More states seeing Confederate statues defaced
Last Updated Jun 23, 2015 3:25 PM EDTBALTIMORE- Confederate statues in South Carolina, Maryland and Texas were discovered defaced this week with the words "Black Lives Matter."
The discoveries come just days someone vandalized a Confederate monument less than 2 miles from the racially-inspired mass shooting in Charleston, S.C.
In that case, a Confederate monument near the Emanuel A.M.E. Church was also spray-painted with the phrase "Black Lives Matter," as well as the message "This is the problem. #RACIST."
CBS affiliate WCSC in Charleston reports that a second Confederate monument was discovered defaced on Tuesday.
Symbols of the Confederacy, especially the Rebel Battle Flag, have come under renewed criticism following last week's shooting by a white man at a black church in Charleston, South Carolina, that killed nine people.
In Baltimore, the same words were done in yellow paint over an etched message on a statue that was erected by the Maryland Daughters of the Confederacy in February 1903, The Baltimore Sun reports.
Those who live, work and study in the area had mixed reactions to the message being written on the statue, which is across the street from the campus of Maryland Institute College of Art. This statue is one of several such statues devoted to the Confederacy in the city.
In Texas, Austin American-Statesman reporter Ralph Haurwitz tweeted that several statues on the University of Texas at Austin's campus had been defaced in a similar way.
Campus security spokeswoman Cindy Posey confirmed that "Black lives matter" was scrawled early Tuesday on the base of the statue to the president of the Confederacy, and also on those for Confederate Gens.
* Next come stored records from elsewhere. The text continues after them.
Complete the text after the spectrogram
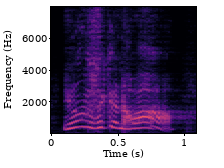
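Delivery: high, loud yell; furious shout. Retold or imitated. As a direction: roar at him to come out. Father yelling at offender.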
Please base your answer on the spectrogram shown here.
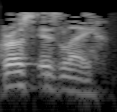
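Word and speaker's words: Grosse Ile: There's something called Gross Isle or Gross Ill. Do you know how to pronounce this place where we're going? – It's called Gross Islay. – Gross Islay, that's it. That's Gross Islay.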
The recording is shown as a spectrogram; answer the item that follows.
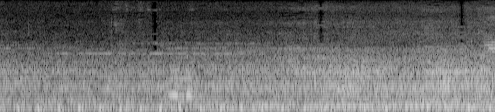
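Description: A motor vehicle engine idling close by: a steady low rumble.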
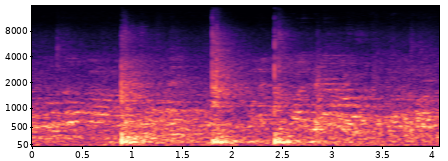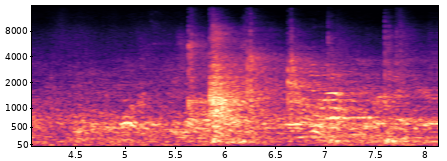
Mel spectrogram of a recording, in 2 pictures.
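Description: A basketball bouncing on a sports hall floor, with a few separate bounces in the first three seconds. About six seconds in comes the loudest moment, a cluster of impacts, and then more bounces. Voices carry in the echoing hall throughout.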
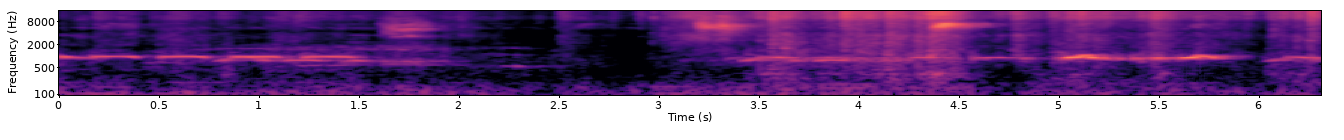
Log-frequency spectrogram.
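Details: On a Sunday morning a perkutut (zebra dove) gives short clipped coos, pauses, then delivers a longer trilling coo phrase, while a few high chirps from other birds sound faintly behind it.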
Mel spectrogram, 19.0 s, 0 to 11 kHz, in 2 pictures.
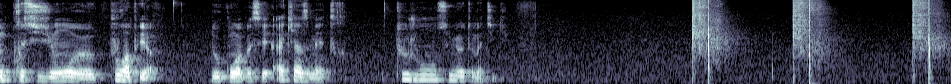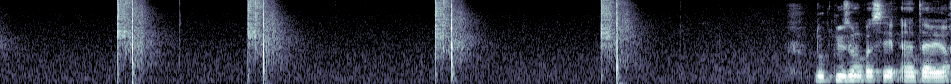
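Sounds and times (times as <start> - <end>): airsoft pistol shots: 6.9 - 8.4, 9.1 - 9.6, 10.7 - 11.2, 12.0 - 12.5, 13.8 - 14.4, 15.5 - 16.0
sharp snap: 6.9 - 8.4, 9.1 - 9.7, 10.7 - 11.4, 12.0 - 12.6, 13.8 - 14.8, 15.5 - 16.1.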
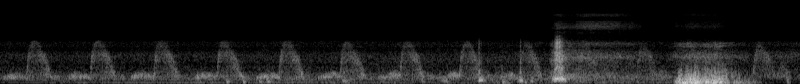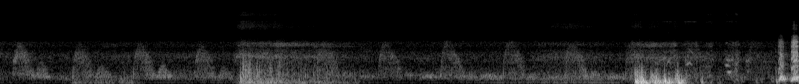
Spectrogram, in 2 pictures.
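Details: A 27-year-old pregnant after a stillbirth, between 12 and 18 weeks, uses a home Doppler. Fast, regular whooshing pulses around 150 a minute: a fetal heartbeat.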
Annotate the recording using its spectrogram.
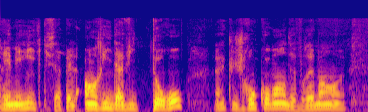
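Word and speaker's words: Thoreau: la vie dans les bois de Henry David taureau ça s'écrit th h o r e a u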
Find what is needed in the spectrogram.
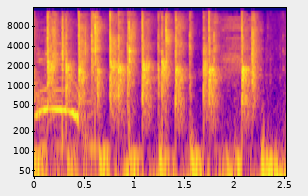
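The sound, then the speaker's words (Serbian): An audience applauds after a keyboard solo at a live concert, with loud, dense clapping in fairly regular pulses. A brief voice is heard at the start. “Fantastičan solo, molim vas aplauz za Lazara.”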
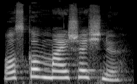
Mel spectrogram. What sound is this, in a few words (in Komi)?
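оз ков майшасьны, Komi, female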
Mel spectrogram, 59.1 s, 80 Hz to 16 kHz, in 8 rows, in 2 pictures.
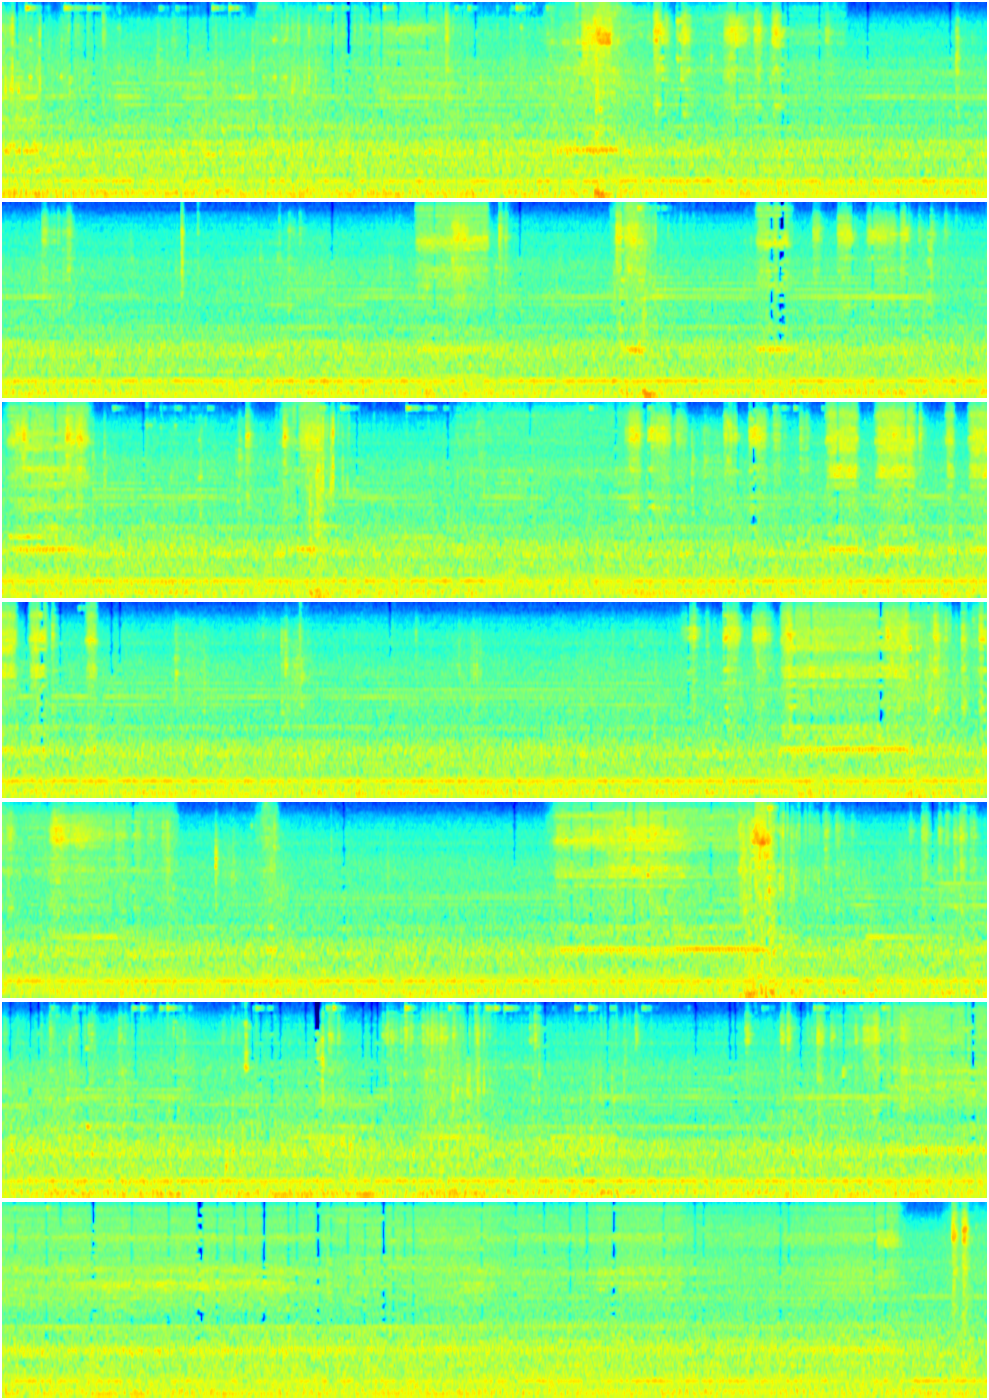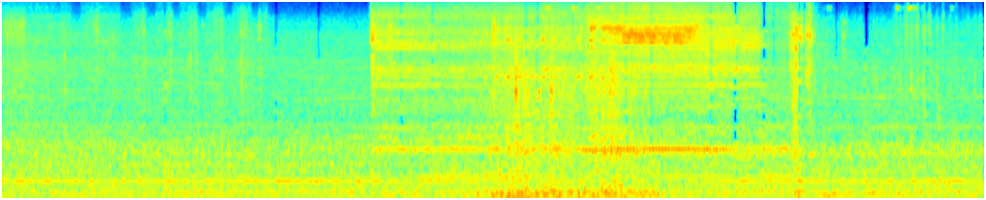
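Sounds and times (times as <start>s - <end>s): diesel engine running under load: 0.0s - 59.0s
hydraulic whine: 0.0s - 59.0s.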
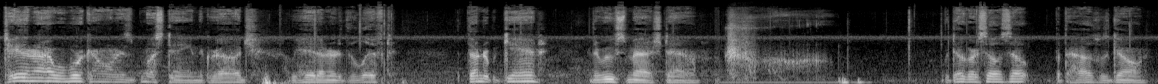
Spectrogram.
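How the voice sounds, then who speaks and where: An actor plays a disaster survivor telling a story of loss in an audio drama. His male voice is fairly low, with faint noise behind it. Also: normal speed, natural voice. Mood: grave.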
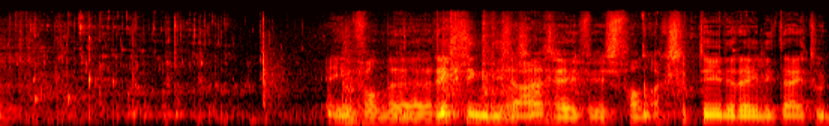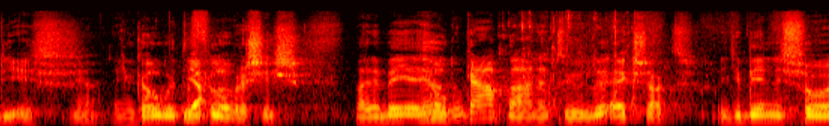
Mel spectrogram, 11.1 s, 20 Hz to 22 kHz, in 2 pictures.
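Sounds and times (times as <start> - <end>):
water splashing and trickling into a glass: 0.0 - 1.8, 4.2 - 5.1, 8.6 - 9.9
speech: 2.2 - 11.0.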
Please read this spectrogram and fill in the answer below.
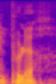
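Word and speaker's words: Poehler: Ça se dit Amy Poller comme euh, poulet Beer, euh, mais, sans le beer à la fin.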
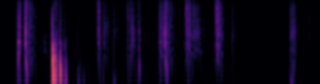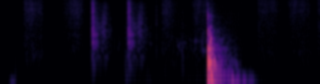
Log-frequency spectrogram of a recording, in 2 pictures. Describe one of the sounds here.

Robert E. Lee and Albert Johnston.
"Bump all the chumps" also was sprayed below the Davis statue.
This is at least the fourth time over the years that Davis' statue has been defaced.
Meanwhile, in Texas, an online petition recently was launched to have the Davis statue removed from campus.
But Davis' great-great grandson, Bertram Hayes-Davis, says his ancestor was a statesman with a broad list of accomplishments who's being unfairly demonized.
The "Black Lives Matter" movement, which sprung up in the wake of the several killings of black men by white police officers, has not formally taken responsibility for the vandalism.